A month later, the state lifted the Santosh Trophy 2014 beating Railways 3-0 and the joy at winning a first major trophy was out of the ordinary.
The Mizoram government would go on to declare March 12, 2014 as a state holiday to welcome their “heroic footballers” for winning the Santosh Trophy.
“Aizawl Street was full of red colours,” the author recounts and adds, “You might never see such grand welcome for a Santosh Trophy champion before.”
The drum beats and the sound of thousands of football fans inundated Aizawl’s AR Ground – also known as ‘Mizo Wembley’ – where the football team was accorded a hero’s welcome.
From Relegation to Champions
While Aizawl FC made its debut in I-League in 2016, it finished 8th on the table which meant the team would be relegated to the second division for the next season.
But 2017 would be a special year for Mizoram football. The All India Football Federation (AIFF) rescinded Aizawl FC’s relegation after a few Goan sides pulled out and the North-Eastern side was re-instated back to the I-League.
Not the one to waste the second chance, the team would go on to create one of the most remarkable achievements in Indian football history by lifting the country’s top flight league.
It was the Leicester City-moment of Indian football and the author largely credits Aizawl FC’s win to the signing of Coach Khalid Jamil. His “greatest asset”, the author observed was his calmness, which always pulled away the pressure from his players.
Needing just a draw against Shillong’s Lajong FC to be crowned I-league champions in the final stage, the Jawaharlal Nehru Stadium in Shillong with more than 20,000 fans, was where the Mizo side scripted football history for the State.
Host Lajong had taken the lead at half time but Aizawl FC coach Khalid Jamil knew he only needed a goal. Jamil brought on forward William Lalnufela in place of a midfielder and that substitution proved to be a masterstroke as Lalnufela would go on to score the equaliser.
“That was the moment when you could hear people shouting ‘Goal…’ not only in the JN Stadium , but in the whole of Mizoram,” the author quips.
The city of Aizawl was in hysteria.

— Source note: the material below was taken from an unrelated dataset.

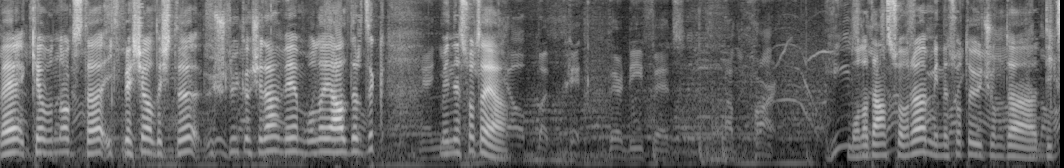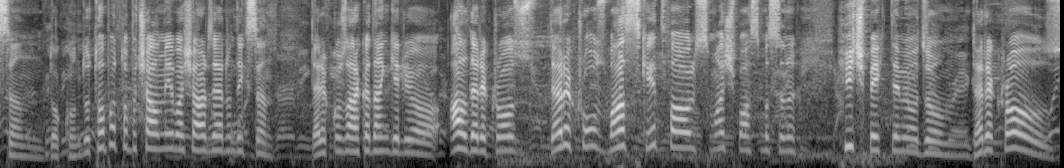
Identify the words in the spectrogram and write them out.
Ve Kevin Knox da ilk 5'e alıştı. Üçlüyü köşeden ve molayı aldırdık Minnesota'ya. Moladan sonra Minnesota hücumda Dixon dokundu. Topa topu çalmayı başardı Aaron Dixon. Derek Rose arkadan geliyor. Al Derek Rose. Derek Rose basket foul smaç basmasını hiç beklemiyordum. Derek Rose.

People danced with joy as the whole city celebrated. Aizawl FC had become champions.
However, the book is not just a ‘hagiography’ of football. The last chapter dedicated to another Mizo football star Jeje Lalpekhlua, discusses the future challenges and prospects. “I am happy on how we as a state has improved in the National scene. But we are just starting our journey. I am afraid it will end here before we can reach our full potential,” voices Lalpekhlua.
Not unfounded as there have been a few instances where promising Mizo players have lost their way and faded into oblivion, the author notes.
Another obstacle Jeje pointed out is lack of good coaches. “There is an art to every movement in football, when to kick the ball, where to kick, how to control your feet etc. Kids can learn all this technique from a good grassroots coach.”
Additionally, “You need discipline in practice, you need discipline to keep your body in shape, you need discipline inside the pitch so that your performance is not overrun by emotions,” the India’ International underscores. “Discipline is everything.”
While the book begs for better editing and is at times riddled with too much detail, there are definitely moments in the book where readers can connect with the writer and feel that they are living the moment of pain, of ecstasy, of hysteria – all connected to the beautiful game called football. While the first edition is already out of stock, perhaps the second edition which is due next year will make the necessary rectifications.